Yoán Moncada’s two-run triple in the seventh improved the White Sox’s odds of winning the game by 25.9% (.259 WPA). Though the White Sox failed to drive him in to tie the game, his triple was the play with the biggest WPA swing.

Top Performer

In terms of WPA, Ober is today’s top performer, as his .252 WPA was highest among all players. His five shutout innings went a long way for the Twins in this game.


Hardest hit: Miguel Sanó’s eighth inning double left the bat at 110.6 mph, which was just enough to take the crown away from José Abreu’s home run (109.3 mph).

Weakest contact: The successful sacrifice bunt by Andrelton Simmons in the eighth left the bat at only 44.7 mph. If we exclude bunts, this distinction goes to Luis Arráez, who had a 53.6 line out.

Luckiest hit: The luckiest hit was Adam Eaton’s double in the seventh inning. This was a high fly ball down the right-field line that Kepler nearly caught. This had an xBA of .090.

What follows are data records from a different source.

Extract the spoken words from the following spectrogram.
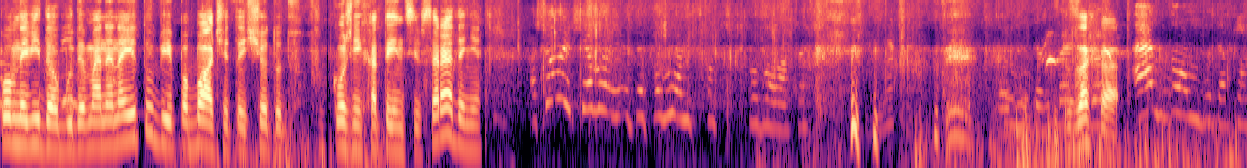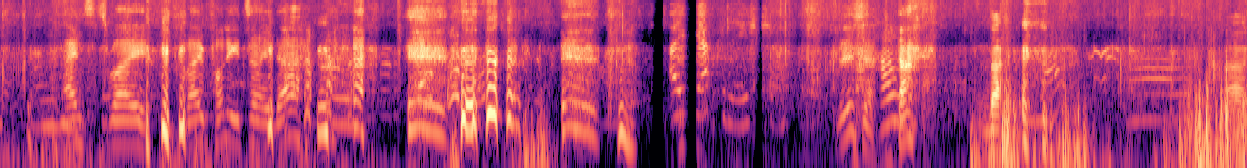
повне відео буде в мене на Ютубі. Побачите, що тут в кожній хатинці всередині. А що ви ще можете по-німську Захар. А дом буде по Eins, zwei, drei Polizei, da? А як криша? Grüße. Dach. Да. Так.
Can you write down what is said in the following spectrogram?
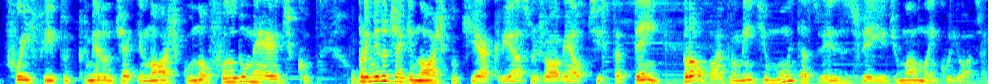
foi feito o primeiro diagnóstico, não foi o do médico. O primeiro diagnóstico que a criança, o jovem autista tem, provavelmente muitas vezes veio de uma mãe curiosa.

Toughest out: There was not much competition for this award, as hitters were pretty lucky across the board. But, Jorge Polanco takes the cake, as his first inning ground out had an xBA of .460.

Longest hit: Abreu’s 213th career home run traveled 411 feet.

Magic Number: 134

Yasmani Grandal, who left the game due to an injury, has an excellent wRC+ of 134. Grandal probably should have made the All-Star team, and his production would be very difficult to recreate if he is out for an extended period of time.


Hard-hit is any ball off the bat at 95 mph or more
LI measures pressure per play
pLI measures total pressure faced in game
Whiff a swing-and-miss
WPA win probability added measures contributions to the win
xBA expected batting average


Who was the White Sox MVP?

This poll is closed

  • 18%
    Yoán Moncada: 1-for-5, 3B, 2 RBI, .135 WPA
    (7 votes)
  • 57%
    José Abreu: 2-for-5, HR, -.063 WPA
    (22 votes)
  • 13%
    Tim Anderson: 1-for-3, 2 BB, .104 WPA
    (5 votes)
  • 10%
    Garrett Crochet: 1 IP, 0 R, 1 H, 0 BB, 1 K, .046 WPA
    (4 votes)
38 votes total Vote Now


Who was the White Sox Cold Cat?

This poll is closed

  • 74%
    Dylan Cease: 5 1⁄3 IP, 6 ER, 6 H, 2 BB, 8 K, -.224 WPA
    (29 votes)
  • 20%
    Ryan Burr: 1 IP, 2 ER, 2 H, 3 BB, 2 K, -.100 WPA
    (8 votes)
  • 5%
    Billy Hamilton: 0-for-2, -.141 WPA
    (2 votes)
39 votes total Vote Now

South Side Sox Roll Call

Trooper Galactus was most active tonight, while baines03, dwjm3, and WIN05’s comments tied in the battle for the most recs.